Partner, Rural
01962 833 371 Email me About John
John is a Partner with over 20 years experience in a wide range of professional areas. He is an RICS Registered Valuer with particular expertise in valuations of farms, estates and equestrian property for lending and taxation purposes including Expert Witness. He is an Agent and Valuer for the Agricultural Mortgage Company (AMC). John also specialises in agricultural landlord and tenant matters.
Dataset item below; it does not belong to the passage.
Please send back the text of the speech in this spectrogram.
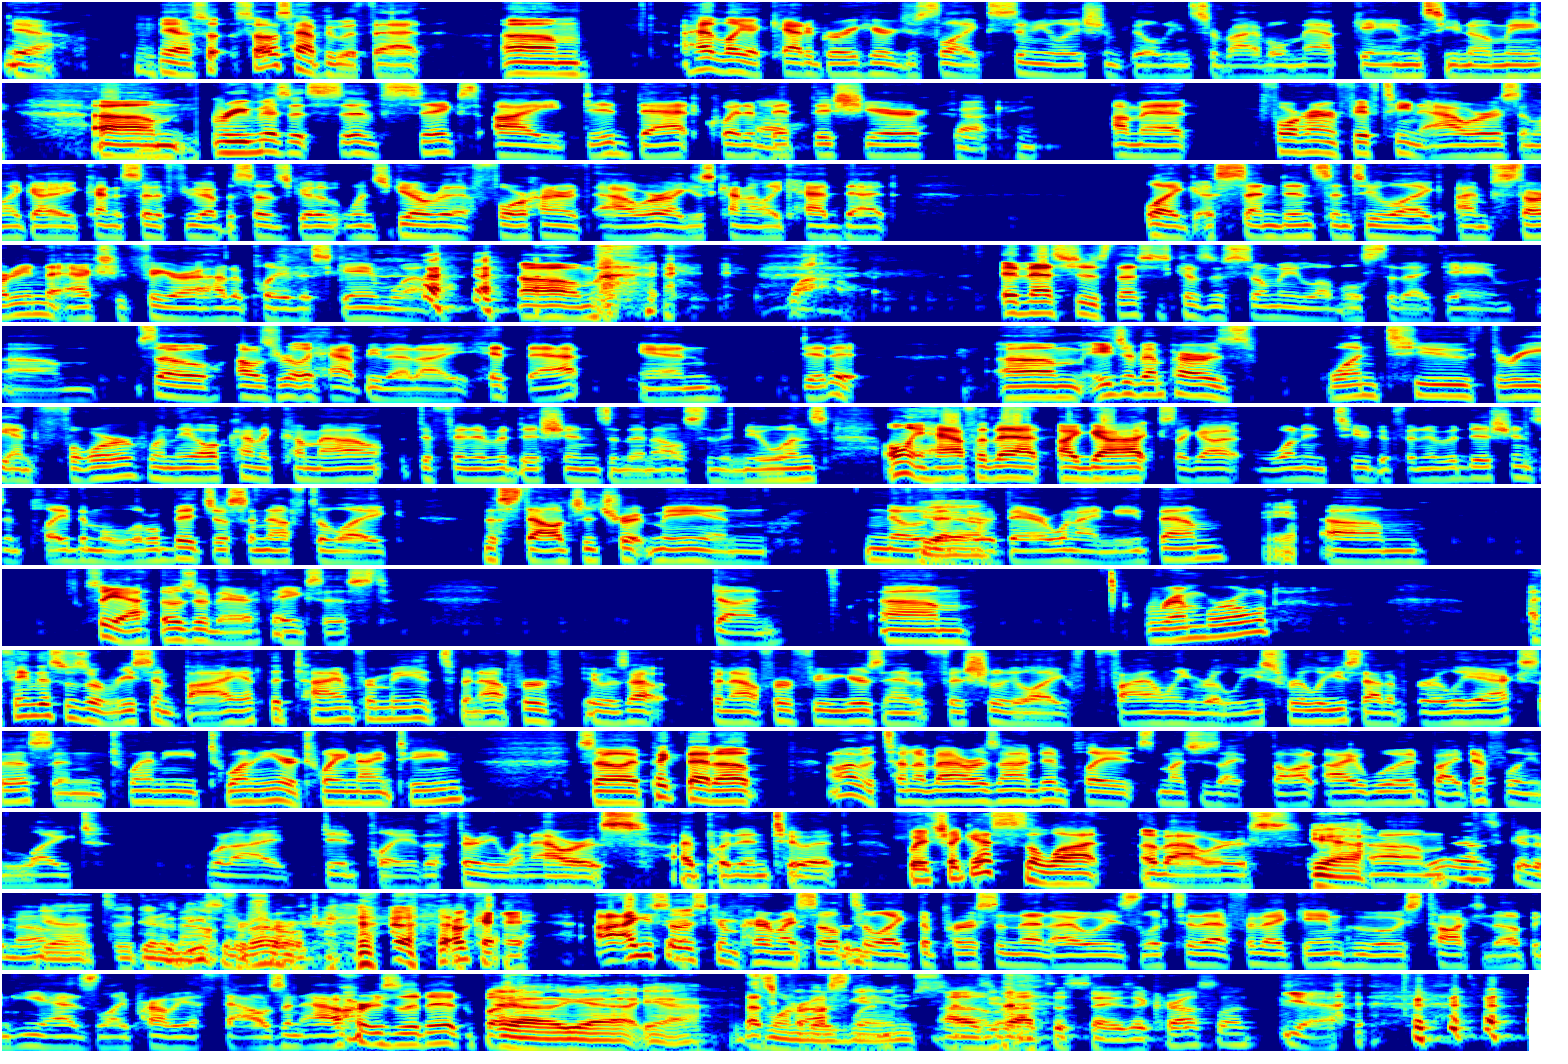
Yeah. Hmm. Yeah. So so I was happy with that. Um I had like a category here, just like simulation building survival map games. You know me. Um revisit Civ 6. I did that quite a bit Oh. this year. Shocking. I'm at 415 hours. And like I kind of said a few episodes ago, once you get over that 400th hour, I just kind of like had that like ascendance into like I'm starting to actually figure out how to play this game well. um Wow. And that's just that's just because there's so many levels to that game. Um, so I was really happy that I hit that and did it. Um, Age of Empires one, two, three, and four when they all kind of come out, definitive editions, and then obviously the new ones. Only half of that I got because I got one and two definitive editions and played them a little bit, just enough to like nostalgia trip me and know that they're there when I need them. Yeah. Um. So yeah, those are there. They exist. Done. Um, RimWorld. I think this was a recent buy at the time for me. It's been out for it was out been out for a few years and had officially like finally release release out of early access in 2020 or 2019. So I picked that up. I don't have a ton of hours on. it. Didn't play as much as I thought I would, but I definitely liked what I did play. The 31 hours I put into it, which I guess is a lot of hours. Yeah, Um, Yeah. That's a good amount. yeah, it's a good It's a amount for decent sure. okay. I guess I always compare myself to like the person that I always look to that for that game who always talked it up and he has like probably a thousand hours in it. But Oh yeah, yeah. It's That's one of those games. I was about to say, is it Crossland? yeah,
He is based in the Winchester office and works throughout the south of England.

High stocks of fodder and the mild winter had subdued the Hay and Straw markets, but some good prices were achieved at the 69th January Newbury Hay and Straw sale held on Thursday 23rd January. 

Auctioneer John Read, associate partner at Carter Jonas, took the rostrum at Newbury Rugby Club to oversee 2,400 tonnes go under the hammer. 

Timing of the sale coincided with an improving trade for straw. Continuing wet weather has prevented winter drilling of cereals in some parts of the UK, putting pressure on straw merchants ahead of next year’s harvest.

John Read, associate partner, Carter Jonas, said: “There was a large crowd of bidders, with those from the South West and Wales coming in strongest. This is fairly normal, as these areas are strong on livestock farming but weaker on the arable enterprises that produce straw for animal bedding and feed.

“Barley straw was in demand and averaged the equivalent of £59 per tonne to match the current trade with Church Farms of Porton, Salisbury topping the barley trade at the equivalent of £70 a tonne for winter barley.

“Trade for wheat straw was strong and exceeded expectations averaging at £64.50 per tonne equivalent. Top price for wheat straw on the day was £75 per tonne by R Hutt and Partners of Pinkneys Green near Maidenhead with the bright straw destined for an equine yard.”

Read concluded: “Whilst there were few lots of straw unsold, trade for the hay on offer remained subdued with plenty of fodder still available following a bumper harvest. Top prices achieved were for conventional bales of Rye Grass Hay at £100 per tonne equivalent for John Booth of Winterbourne near Newbury. Averages for hay remained significantly back on last year at £67.25 per tonne.

“Our next sale is on Thursday March 5th and much will depend on the weather in the coming weeks.”